• [Aim of the task] Once you have found the line with "Transcribe any speech" in the records below, retype it and every line after it to the end exactly, with no pictures and nothing more.

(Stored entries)
+++

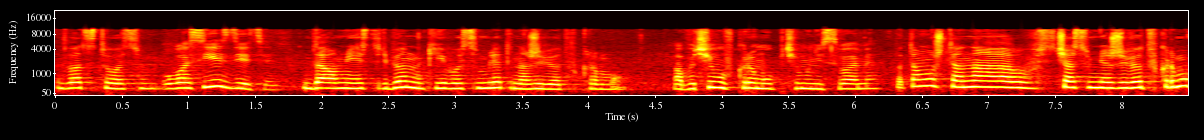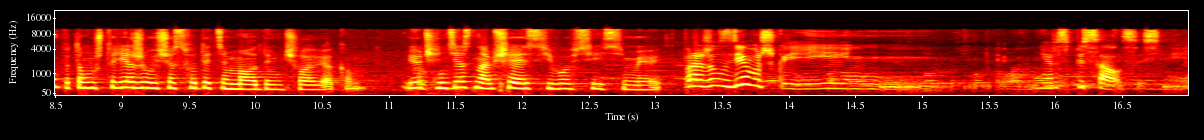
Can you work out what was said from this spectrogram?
28. У вас есть дети? Да, у меня есть ребенок, ей 8 лет, она живет в Крыму. А почему в Крыму, почему не с вами? Потому что она сейчас у меня живет в Крыму, потому что я живу сейчас вот этим молодым человеком. И очень тесно общаюсь с его всей семьей. Прожил с девушкой и не расписался с ней.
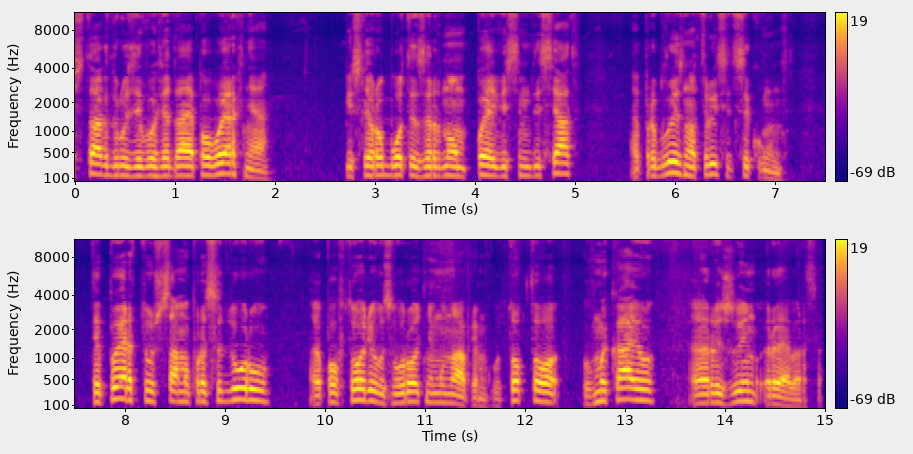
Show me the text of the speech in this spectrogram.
Ось так, друзі, виглядає поверхня після роботи зерном P80 е, приблизно 30 секунд. Тепер ту ж саму процедуру е, повторюю в зворотньому напрямку. Тобто вмикаю е, режим реверса.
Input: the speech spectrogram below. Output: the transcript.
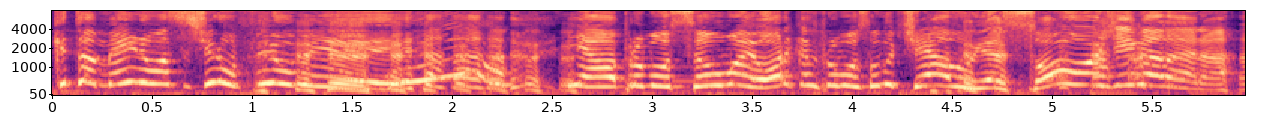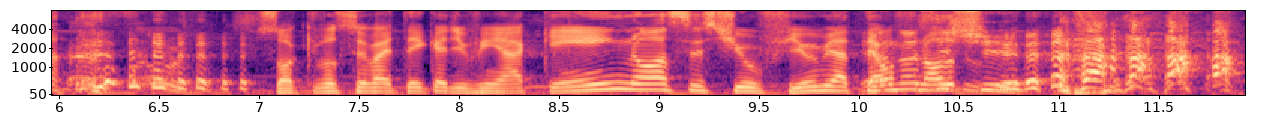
que também não assistiram o filme. e é uma promoção maior que a promoção do Cello, e é só hoje, hein, galera? Só que você vai ter que adivinhar quem não assistiu o filme até Eu o não final assisti. do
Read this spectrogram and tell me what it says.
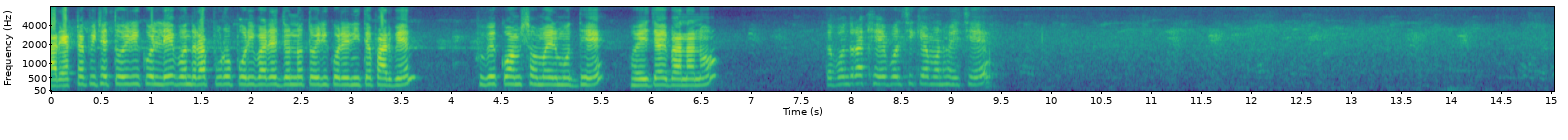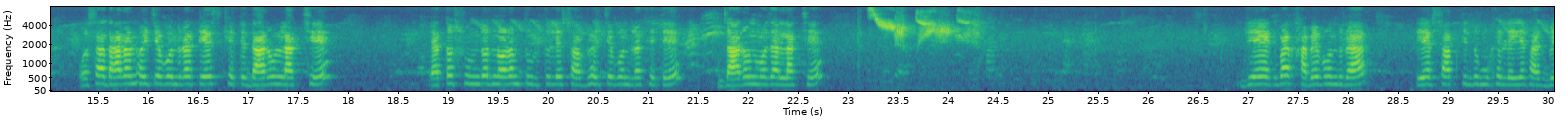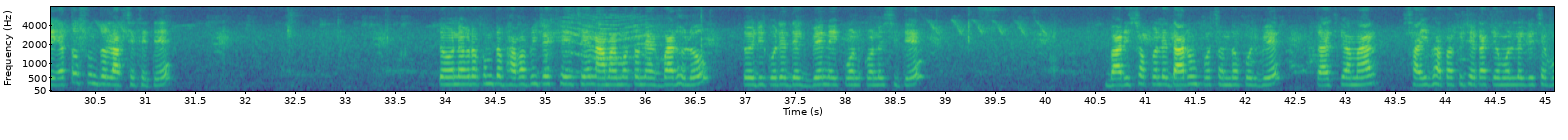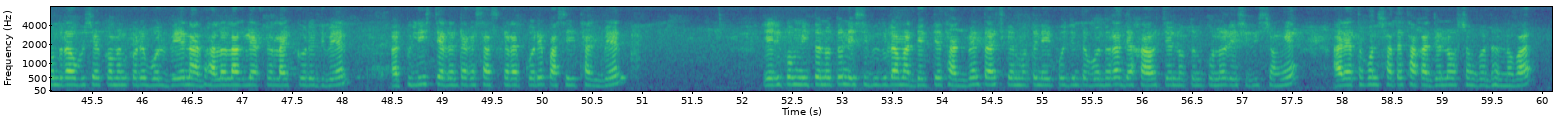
আর একটা পিঠে তৈরি করলে বন্ধুরা পুরো পরিবারের জন্য তৈরি করে নিতে পারবেন। খুবই কম সময়ের মধ্যে হয়ে যায় বানানো। তো বন্ধুরা খেয়ে বলছি কেমন হয়েছে? অসাধারণ হয়েছে বন্ধুরা টেস্ট খেতে দারুণ লাগছে। এত সুন্দর নরম তুলতুলে সব হয়েছে বন্ধুরা খেতে, দারুণ মজার লাগছে। যে একবার খাবে বন্ধুরা এর স্বাদ কিন্তু মুখে লেগে থাকবে। এত সুন্দর লাগছে খেতে। তো অনেক রকম তো ভাপা পিঠে খেয়েছেন। আমার মতন একবার হলেও তৈরি করে দেখবেন এই কোন কোন শীতে। বাড়ির সকলে দারুণ পছন্দ করবে। তো আজকে আমার সাই ভাপা পিঠেটা কেমন লেগেছে বন্ধুরা অবশ্যই কমেন্ট করে বলবেন। আর ভালো লাগলে একটা লাইক করে দিবেন। আর প্লিজ চ্যানেলটাকে সাবস্ক্রাইব করে পাশেই থাকবেন। এরকম নিত্য নতুন রেসিপিগুলো আমার দেখতে থাকবেন। তো আজকের মতন এই পর্যন্ত বন্ধুরা, দেখা হচ্ছে নতুন কোনো রেসিপির সঙ্গে। আর এতক্ষণ সাথে থাকার জন্য অসংখ্য ধন্যবাদ।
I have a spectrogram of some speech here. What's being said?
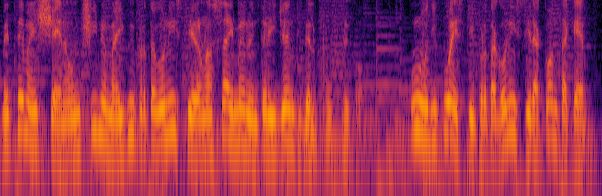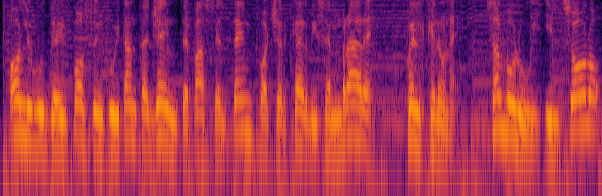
metteva in scena un cinema i cui protagonisti erano assai meno intelligenti del pubblico. Uno di questi protagonisti racconta che Hollywood è il posto in cui tanta gente passa il tempo a cercare di sembrare quel che non è, salvo lui, il solo,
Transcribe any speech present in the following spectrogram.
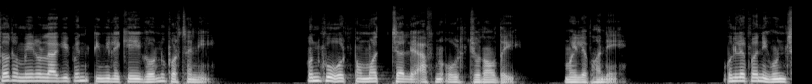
तर मेरो लागि पनि तिमीले केही गर्नुपर्छ नि। उनको ओठमा मजाले आफ्नो ओठ चुनाउँदै मैले भने उनले पनि हुन्छ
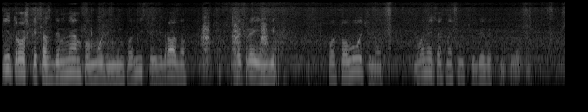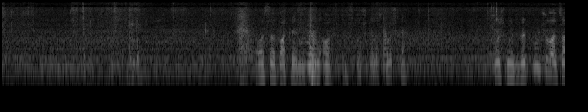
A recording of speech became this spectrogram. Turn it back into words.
І трошки зараз димнем, поможемо їм полізти і відразу прикриємо їх потолочини. Вони зараз почнуть сюди викрутуватися. Ось чином. Ось, листочки, листочки. Почнуть викручуватися,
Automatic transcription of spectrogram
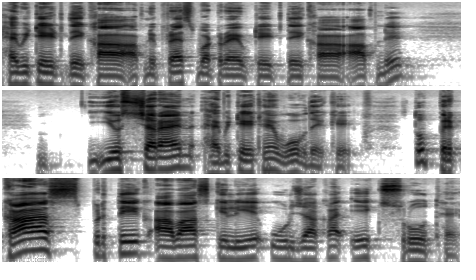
हैबिटेट देखा, आपने फ्रेश वाटर हैबिटेट देखा, आपने यो शराइन हैबिटेट हैं, वो देखे। तो प्रकाश प्रत्येक आवास के लिए ऊर्जा का एक स्रोत है।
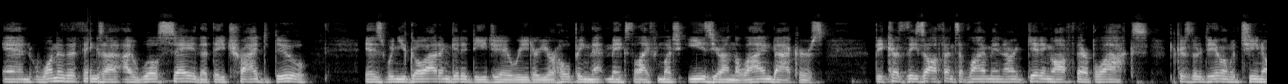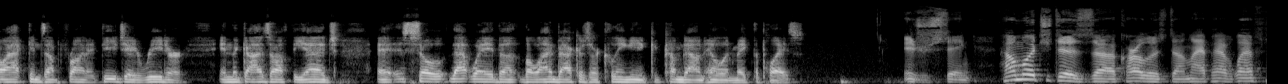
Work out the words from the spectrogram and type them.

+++

• [Result of the exercise]
Transcribe any speech present in the following spectrogram.
तर मेरो लागि पनि तिमीले केही गर्नुपर्छ नि। उनको ओठमा मजाले आफ्नो ओठ चुनाउँदै मैले भने उनले पनि हुन्छ
A recording of speech became this spectrogram. Turn it back into words.
І трошки зараз димнем, поможемо їм полізти і відразу прикриємо їх потолочини. Вони зараз почнуть сюди викрутуватися. Ось чином. Ось, листочки, листочки. Почнуть викручуватися,
Automatic transcription of spectrogram
हैबिटेट देखा, आपने फ्रेश वाटर हैबिटेट देखा, आपने यो शराइन हैबिटेट हैं, वो देखे। तो प्रकाश प्रत्येक आवास के लिए ऊर्जा का एक स्रोत है।
Work out the words from the spectrogram and type them.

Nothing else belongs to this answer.